Q: Our sales rep has been with us 12 years. Recently his wife died and his performance has dropped severely; his demeanor is negatively affecting others. How would you handle this? —Anonymous, Cincinnati

A: Often, people suffering a loss feel alone and isolated. When a valued member of your team is suffering, it is important that you help him understand that he not only has a team at work, but a team in life.

As his supervisor, you need to take him aside and:

  • Ask permission to speak straight with him about what you are seeing;

  • Acknowledge his unimaginable loss;

  • Let him know how his behavior is affecting his co-workers and job quality;

  • Communicate your willingness to help him work through his loss;

  • Allow him to speak;

  • Create a plan for how you can support him and what he is committed to in terms of moving forward.

Resolving a loss like this is all about the team and letting the employee know that he has a place to go, that he doesn’t have to be by himself, that people care about him, and that how he acts affects the entire team.

You don’t need to take on the roll of therapist. But you can help him find a grief counselor, letting him know that it’s a normal, acceptable route for dealing with loss. You can support him in managing his loss, moving forward, and doing the job he has done well for the past 12 years.
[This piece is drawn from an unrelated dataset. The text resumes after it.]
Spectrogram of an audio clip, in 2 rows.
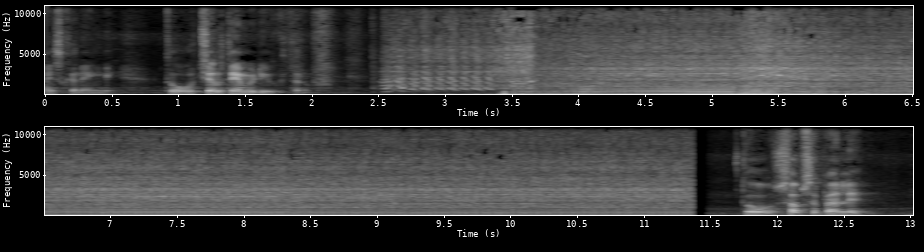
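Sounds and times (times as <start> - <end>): car engine revving and idling: 3.2 - 11.4.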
—Clay Nelson is a business coach, radio talk show host, author, former “nail-belt wearing” contractor, and speaker. For more information, e-mail clay@claynelsonlifebalance.com or visit www.claynelsonlifebalance.com.